Try it:
What you return must match the listing below word for word.

Exercise data:
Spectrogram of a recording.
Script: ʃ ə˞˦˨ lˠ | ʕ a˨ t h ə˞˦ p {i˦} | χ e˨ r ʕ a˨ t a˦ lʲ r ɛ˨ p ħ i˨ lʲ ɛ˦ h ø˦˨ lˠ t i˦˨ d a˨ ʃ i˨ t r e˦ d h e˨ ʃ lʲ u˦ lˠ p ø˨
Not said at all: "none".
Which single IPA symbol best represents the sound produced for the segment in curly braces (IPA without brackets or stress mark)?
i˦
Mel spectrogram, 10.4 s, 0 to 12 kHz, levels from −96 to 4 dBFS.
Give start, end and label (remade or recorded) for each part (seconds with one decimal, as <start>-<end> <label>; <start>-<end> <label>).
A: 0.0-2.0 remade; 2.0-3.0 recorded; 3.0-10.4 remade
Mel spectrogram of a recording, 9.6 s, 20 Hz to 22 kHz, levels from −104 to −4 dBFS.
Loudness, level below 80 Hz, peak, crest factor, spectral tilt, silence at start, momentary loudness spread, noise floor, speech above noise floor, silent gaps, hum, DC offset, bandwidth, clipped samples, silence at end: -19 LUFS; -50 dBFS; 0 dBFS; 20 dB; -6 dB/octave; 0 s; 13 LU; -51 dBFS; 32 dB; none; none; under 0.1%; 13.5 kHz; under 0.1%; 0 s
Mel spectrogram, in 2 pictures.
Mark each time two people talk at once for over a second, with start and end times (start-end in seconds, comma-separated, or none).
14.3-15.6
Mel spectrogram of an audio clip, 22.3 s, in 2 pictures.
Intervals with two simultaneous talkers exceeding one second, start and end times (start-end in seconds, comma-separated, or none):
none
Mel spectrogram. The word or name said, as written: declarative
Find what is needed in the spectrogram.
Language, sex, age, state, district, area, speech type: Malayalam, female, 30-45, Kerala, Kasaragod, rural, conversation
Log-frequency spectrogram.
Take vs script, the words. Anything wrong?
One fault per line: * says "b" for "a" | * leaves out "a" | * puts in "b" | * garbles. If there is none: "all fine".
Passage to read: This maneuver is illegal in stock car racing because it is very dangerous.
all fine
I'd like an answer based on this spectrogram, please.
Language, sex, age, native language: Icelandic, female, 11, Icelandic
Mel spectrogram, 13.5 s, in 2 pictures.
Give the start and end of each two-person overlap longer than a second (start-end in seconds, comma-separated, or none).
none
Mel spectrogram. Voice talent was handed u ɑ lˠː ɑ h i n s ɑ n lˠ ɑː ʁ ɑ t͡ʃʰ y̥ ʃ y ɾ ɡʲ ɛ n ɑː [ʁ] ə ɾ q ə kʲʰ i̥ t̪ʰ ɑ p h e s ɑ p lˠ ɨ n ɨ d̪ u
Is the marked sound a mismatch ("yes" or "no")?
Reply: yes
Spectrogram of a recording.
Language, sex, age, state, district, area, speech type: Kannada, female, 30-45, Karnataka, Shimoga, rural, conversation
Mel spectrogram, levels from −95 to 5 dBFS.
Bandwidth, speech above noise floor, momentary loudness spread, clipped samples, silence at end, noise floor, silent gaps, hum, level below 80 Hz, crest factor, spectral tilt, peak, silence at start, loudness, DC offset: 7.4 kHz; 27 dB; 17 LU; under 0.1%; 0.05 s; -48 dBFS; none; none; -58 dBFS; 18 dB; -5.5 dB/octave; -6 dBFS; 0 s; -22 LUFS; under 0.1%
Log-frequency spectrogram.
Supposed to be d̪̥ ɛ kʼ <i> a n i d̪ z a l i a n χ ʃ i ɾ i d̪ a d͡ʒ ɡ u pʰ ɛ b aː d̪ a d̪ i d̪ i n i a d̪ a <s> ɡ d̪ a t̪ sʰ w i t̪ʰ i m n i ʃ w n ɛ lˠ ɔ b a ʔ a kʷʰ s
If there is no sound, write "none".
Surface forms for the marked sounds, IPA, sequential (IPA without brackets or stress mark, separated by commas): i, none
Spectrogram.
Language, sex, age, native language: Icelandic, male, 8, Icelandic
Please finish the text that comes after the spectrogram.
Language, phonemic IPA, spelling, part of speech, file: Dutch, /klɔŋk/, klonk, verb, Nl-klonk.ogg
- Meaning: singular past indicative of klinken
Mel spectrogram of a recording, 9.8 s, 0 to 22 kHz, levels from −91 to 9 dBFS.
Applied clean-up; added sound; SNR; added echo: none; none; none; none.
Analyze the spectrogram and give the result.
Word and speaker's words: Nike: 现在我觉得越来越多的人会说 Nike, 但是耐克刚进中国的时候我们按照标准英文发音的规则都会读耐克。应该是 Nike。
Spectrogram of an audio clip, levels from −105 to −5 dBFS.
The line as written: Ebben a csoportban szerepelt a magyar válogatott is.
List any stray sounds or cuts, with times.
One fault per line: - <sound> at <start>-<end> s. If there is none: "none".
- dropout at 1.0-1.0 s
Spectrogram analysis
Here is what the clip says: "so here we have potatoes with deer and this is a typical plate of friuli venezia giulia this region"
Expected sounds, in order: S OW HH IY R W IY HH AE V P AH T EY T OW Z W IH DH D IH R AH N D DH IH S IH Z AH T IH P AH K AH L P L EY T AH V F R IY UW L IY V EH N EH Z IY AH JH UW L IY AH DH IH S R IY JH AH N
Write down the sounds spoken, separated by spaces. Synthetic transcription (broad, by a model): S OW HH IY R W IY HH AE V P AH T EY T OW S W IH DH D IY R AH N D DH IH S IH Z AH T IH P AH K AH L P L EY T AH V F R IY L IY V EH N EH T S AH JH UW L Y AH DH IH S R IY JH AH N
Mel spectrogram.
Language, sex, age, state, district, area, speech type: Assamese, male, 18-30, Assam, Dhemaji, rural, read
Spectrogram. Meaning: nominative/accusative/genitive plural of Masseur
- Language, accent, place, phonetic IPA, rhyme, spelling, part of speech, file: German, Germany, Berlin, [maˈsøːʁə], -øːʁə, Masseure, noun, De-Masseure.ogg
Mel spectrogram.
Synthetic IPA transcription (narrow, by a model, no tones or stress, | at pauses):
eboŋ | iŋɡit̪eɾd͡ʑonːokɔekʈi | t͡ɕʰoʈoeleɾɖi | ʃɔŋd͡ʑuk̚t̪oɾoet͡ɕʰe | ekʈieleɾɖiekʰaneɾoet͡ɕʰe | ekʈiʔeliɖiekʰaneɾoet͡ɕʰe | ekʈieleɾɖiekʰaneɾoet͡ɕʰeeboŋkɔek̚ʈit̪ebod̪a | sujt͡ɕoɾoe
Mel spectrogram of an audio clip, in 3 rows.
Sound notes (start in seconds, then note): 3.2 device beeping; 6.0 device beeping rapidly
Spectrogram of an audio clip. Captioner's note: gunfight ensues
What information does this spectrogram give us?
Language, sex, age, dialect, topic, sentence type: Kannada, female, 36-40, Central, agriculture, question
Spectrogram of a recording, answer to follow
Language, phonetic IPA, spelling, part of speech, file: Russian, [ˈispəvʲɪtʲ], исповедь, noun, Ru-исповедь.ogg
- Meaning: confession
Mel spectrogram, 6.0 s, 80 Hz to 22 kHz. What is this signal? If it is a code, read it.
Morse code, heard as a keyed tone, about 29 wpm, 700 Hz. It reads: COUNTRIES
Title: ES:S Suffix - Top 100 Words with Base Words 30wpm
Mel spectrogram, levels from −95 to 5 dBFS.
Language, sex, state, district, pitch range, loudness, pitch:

Response:
Spectrogram of a recording.
Script: ʃ ə˞˦˨ lˠ | ʕ a˨ t h ə˞˦ p {i˦} | χ e˨ r ʕ a˨ t a˦ lʲ r ɛ˨ p ħ i˨ lʲ ɛ˦ h ø˦˨ lˠ t i˦˨ d a˨ ʃ i˨ t r e˦ d h e˨ ʃ lʲ u˦ lˠ p ø˨
Not said at all: "none".
Which single IPA symbol best represents the sound produced for the segment in curly braces (IPA without brackets or stress mark)?
i˦
Mel spectrogram, 10.4 s, 0 to 12 kHz, levels from −96 to 4 dBFS.
Give start, end and label (remade or recorded) for each part (seconds with one decimal, as <start>-<end> <label>; <start>-<end> <label>).
A: 0.0-2.0 remade; 2.0-3.0 recorded; 3.0-10.4 remade
Mel spectrogram of a recording, 9.6 s, 20 Hz to 22 kHz, levels from −104 to −4 dBFS.
Loudness, level below 80 Hz, peak, crest factor, spectral tilt, silence at start, momentary loudness spread, noise floor, speech above noise floor, silent gaps, hum, DC offset, bandwidth, clipped samples, silence at end: -19 LUFS; -50 dBFS; 0 dBFS; 20 dB; -6 dB/octave; 0 s; 13 LU; -51 dBFS; 32 dB; none; none; under 0.1%; 13.5 kHz; under 0.1%; 0 s
Mel spectrogram, in 2 pictures.
Mark each time two people talk at once for over a second, with start and end times (start-end in seconds, comma-separated, or none).
14.3-15.6
Mel spectrogram of an audio clip, 22.3 s, in 2 pictures.
Intervals with two simultaneous talkers exceeding one second, start and end times (start-end in seconds, comma-separated, or none):
none
Mel spectrogram. The word or name said, as written: declarative
Find what is needed in the spectrogram.
Language, sex, age, state, district, area, speech type: Malayalam, female, 30-45, Kerala, Kasaragod, rural, conversation
Log-frequency spectrogram.
Take vs script, the words. Anything wrong?
One fault per line: * says "b" for "a" | * leaves out "a" | * puts in "b" | * garbles. If there is none: "all fine".
Passage to read: This maneuver is illegal in stock car racing because it is very dangerous.
all fine
I'd like an answer based on this spectrogram, please.
Language, sex, age, native language: Icelandic, female, 11, Icelandic
Mel spectrogram, 13.5 s, in 2 pictures.
Give the start and end of each two-person overlap longer than a second (start-end in seconds, comma-separated, or none).
none
Mel spectrogram. Voice talent was handed u ɑ lˠː ɑ h i n s ɑ n lˠ ɑː ʁ ɑ t͡ʃʰ y̥ ʃ y ɾ ɡʲ ɛ n ɑː [ʁ] ə ɾ q ə kʲʰ i̥ t̪ʰ ɑ p h e s ɑ p lˠ ɨ n ɨ d̪ u
Is the marked sound a mismatch ("yes" or "no")?
Reply: yes
Spectrogram of a recording.
Language, sex, age, state, district, area, speech type: Kannada, female, 30-45, Karnataka, Shimoga, rural, conversation
Mel spectrogram, levels from −95 to 5 dBFS.
Bandwidth, speech above noise floor, momentary loudness spread, clipped samples, silence at end, noise floor, silent gaps, hum, level below 80 Hz, crest factor, spectral tilt, peak, silence at start, loudness, DC offset: 7.4 kHz; 27 dB; 17 LU; under 0.1%; 0.05 s; -48 dBFS; none; none; -58 dBFS; 18 dB; -5.5 dB/octave; -6 dBFS; 0 s; -22 LUFS; under 0.1%
Log-frequency spectrogram.
Supposed to be d̪̥ ɛ kʼ <i> a n i d̪ z a l i a n χ ʃ i ɾ i d̪ a d͡ʒ ɡ u pʰ ɛ b aː d̪ a d̪ i d̪ i n i a d̪ a <s> ɡ d̪ a t̪ sʰ w i t̪ʰ i m n i ʃ w n ɛ lˠ ɔ b a ʔ a kʷʰ s
If there is no sound, write "none".
Surface forms for the marked sounds, IPA, sequential (IPA without brackets or stress mark, separated by commas): i, none
Spectrogram.
Language, sex, age, native language: Icelandic, male, 8, Icelandic
Please finish the text that comes after the spectrogram.
Language, phonemic IPA, spelling, part of speech, file: Dutch, /klɔŋk/, klonk, verb, Nl-klonk.ogg
- Meaning: singular past indicative of klinken
Mel spectrogram of a recording, 9.8 s, 0 to 22 kHz, levels from −91 to 9 dBFS.
Applied clean-up; added sound; SNR; added echo: none; none; none; none.
Analyze the spectrogram and give the result.
Word and speaker's words: Nike: 现在我觉得越来越多的人会说 Nike, 但是耐克刚进中国的时候我们按照标准英文发音的规则都会读耐克。应该是 Nike。
Spectrogram of an audio clip, levels from −105 to −5 dBFS.
The line as written: Ebben a csoportban szerepelt a magyar válogatott is.
List any stray sounds or cuts, with times.
One fault per line: - <sound> at <start>-<end> s. If there is none: "none".
- dropout at 1.0-1.0 s
Spectrogram analysis
Here is what the clip says: "so here we have potatoes with deer and this is a typical plate of friuli venezia giulia this region"
Expected sounds, in order: S OW HH IY R W IY HH AE V P AH T EY T OW Z W IH DH D IH R AH N D DH IH S IH Z AH T IH P AH K AH L P L EY T AH V F R IY UW L IY V EH N EH Z IY AH JH UW L IY AH DH IH S R IY JH AH N
Write down the sounds spoken, separated by spaces. Synthetic transcription (broad, by a model): S OW HH IY R W IY HH AE V P AH T EY T OW S W IH DH D IY R AH N D DH IH S IH Z AH T IH P AH K AH L P L EY T AH V F R IY L IY V EH N EH T S AH JH UW L Y AH DH IH S R IY JH AH N
Mel spectrogram.
Language, sex, age, state, district, area, speech type: Assamese, male, 18-30, Assam, Dhemaji, rural, read
Spectrogram. Meaning: nominative/accusative/genitive plural of Masseur
- Language, accent, place, phonetic IPA, rhyme, spelling, part of speech, file: German, Germany, Berlin, [maˈsøːʁə], -øːʁə, Masseure, noun, De-Masseure.ogg
Mel spectrogram.
Synthetic IPA transcription (narrow, by a model, no tones or stress, | at pauses):
eboŋ | iŋɡit̪eɾd͡ʑonːokɔekʈi | t͡ɕʰoʈoeleɾɖi | ʃɔŋd͡ʑuk̚t̪oɾoet͡ɕʰe | ekʈieleɾɖiekʰaneɾoet͡ɕʰe | ekʈiʔeliɖiekʰaneɾoet͡ɕʰe | ekʈieleɾɖiekʰaneɾoet͡ɕʰeeboŋkɔek̚ʈit̪ebod̪a | sujt͡ɕoɾoe
Mel spectrogram of an audio clip, in 3 rows.
Sound notes (start in seconds, then note): 3.2 device beeping; 6.0 device beeping rapidly
Spectrogram of an audio clip. Captioner's note: gunfight ensues
What information does this spectrogram give us?
Language, sex, age, dialect, topic, sentence type: Kannada, female, 36-40, Central, agriculture, question
Spectrogram of a recording, answer to follow
Language, phonetic IPA, spelling, part of speech, file: Russian, [ˈispəvʲɪtʲ], исповедь, noun, Ru-исповедь.ogg
- Meaning: confession
Mel spectrogram, 6.0 s, 80 Hz to 22 kHz. What is this signal? If it is a code, read it.
Morse code, heard as a keyed tone, about 29 wpm, 700 Hz. It reads: COUNTRIES
Title: ES:S Suffix - Top 100 Words with Base Words 30wpm
Mel spectrogram, levels from −95 to 5 dBFS.
Language, sex, state, district, pitch range, loudness, pitch:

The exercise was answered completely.